*** PROVIDED INFORMATION

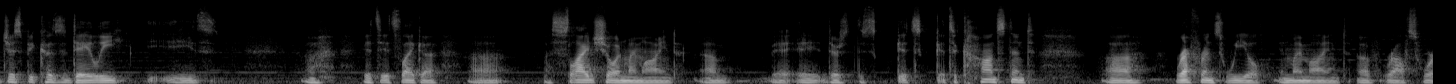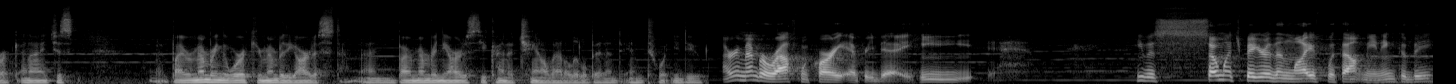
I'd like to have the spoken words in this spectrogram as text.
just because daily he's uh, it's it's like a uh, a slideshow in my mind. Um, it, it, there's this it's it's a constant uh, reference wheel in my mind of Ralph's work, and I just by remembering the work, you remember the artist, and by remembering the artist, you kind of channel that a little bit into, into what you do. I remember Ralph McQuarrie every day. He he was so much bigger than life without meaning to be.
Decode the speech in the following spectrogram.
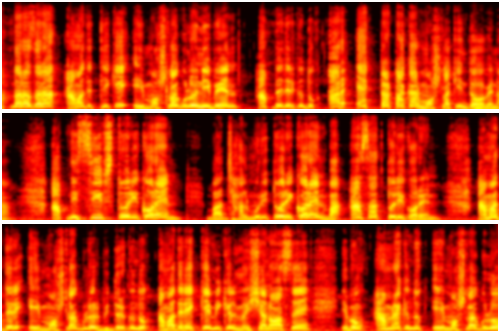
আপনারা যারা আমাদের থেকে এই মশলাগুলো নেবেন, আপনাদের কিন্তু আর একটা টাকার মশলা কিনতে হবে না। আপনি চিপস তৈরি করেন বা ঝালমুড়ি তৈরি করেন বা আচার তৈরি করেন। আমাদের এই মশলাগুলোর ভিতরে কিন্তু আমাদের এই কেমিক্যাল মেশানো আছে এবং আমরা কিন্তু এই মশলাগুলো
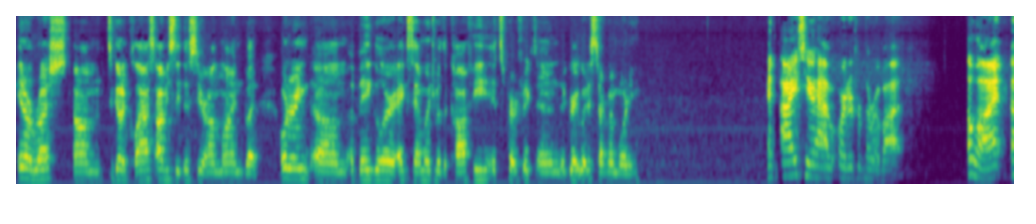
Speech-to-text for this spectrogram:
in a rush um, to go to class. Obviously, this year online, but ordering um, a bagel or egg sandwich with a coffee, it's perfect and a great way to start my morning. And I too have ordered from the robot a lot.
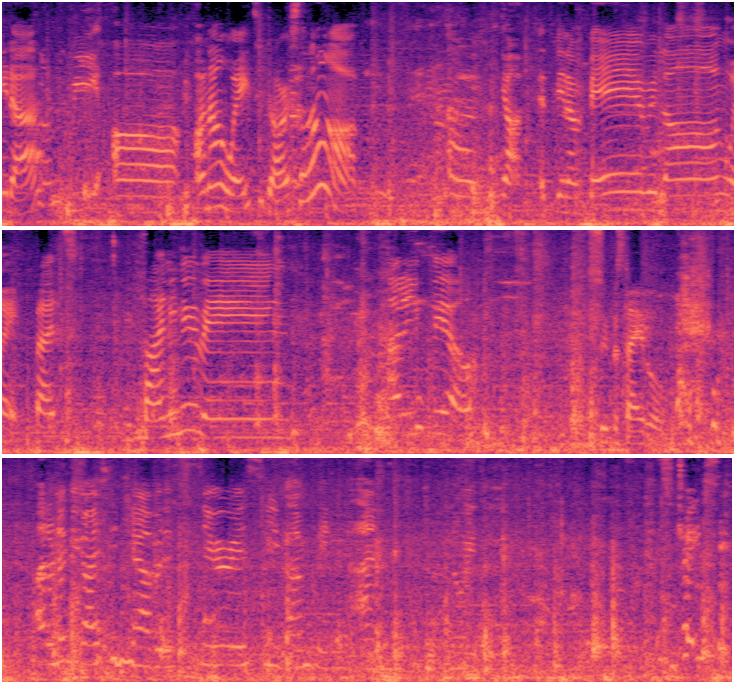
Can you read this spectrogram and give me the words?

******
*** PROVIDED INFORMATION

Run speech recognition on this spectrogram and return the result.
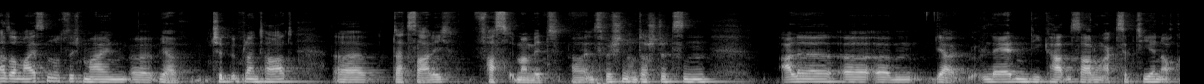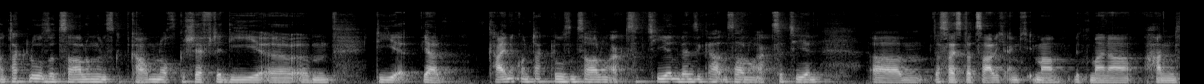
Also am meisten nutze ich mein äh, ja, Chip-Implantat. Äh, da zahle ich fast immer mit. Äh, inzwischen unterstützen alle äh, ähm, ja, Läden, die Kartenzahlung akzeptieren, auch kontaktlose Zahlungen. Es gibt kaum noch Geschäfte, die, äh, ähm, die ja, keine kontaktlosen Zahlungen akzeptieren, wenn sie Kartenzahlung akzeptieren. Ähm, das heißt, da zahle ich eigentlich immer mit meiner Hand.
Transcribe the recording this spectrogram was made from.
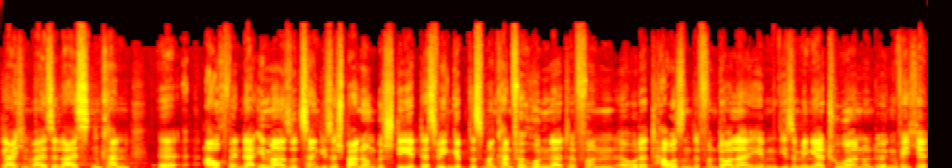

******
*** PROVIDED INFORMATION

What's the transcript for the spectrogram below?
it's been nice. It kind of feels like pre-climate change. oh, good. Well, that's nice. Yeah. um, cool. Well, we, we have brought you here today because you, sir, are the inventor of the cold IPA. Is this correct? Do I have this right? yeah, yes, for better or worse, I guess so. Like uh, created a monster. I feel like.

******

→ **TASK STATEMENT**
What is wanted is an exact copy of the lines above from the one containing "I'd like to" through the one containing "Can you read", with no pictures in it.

→ **RESULT**
I'd like to have the spoken words in this spectrogram as text.
just because daily he's uh, it's it's like a uh, a slideshow in my mind. Um, it, it, there's this it's it's a constant uh, reference wheel in my mind of Ralph's work, and I just by remembering the work, you remember the artist, and by remembering the artist, you kind of channel that a little bit into, into what you do. I remember Ralph McQuarrie every day. He he was so much bigger than life without meaning to be.
Decode the speech in the following spectrogram.
আপনারা যারা আমাদের থেকে এই মশলাগুলো নেবেন, আপনাদের কিন্তু আর একটা টাকার মশলা কিনতে হবে না। আপনি চিপস তৈরি করেন বা ঝালমুড়ি তৈরি করেন বা আচার তৈরি করেন। আমাদের এই মশলাগুলোর ভিতরে কিন্তু আমাদের এই কেমিক্যাল মেশানো আছে এবং আমরা কিন্তু এই মশলাগুলো
Speech-to-text for this spectrogram:
in a rush um, to go to class. Obviously, this year online, but ordering um, a bagel or egg sandwich with a coffee, it's perfect and a great way to start my morning. And I too have ordered from the robot a lot.
Can you read this spectrogram and give me the words?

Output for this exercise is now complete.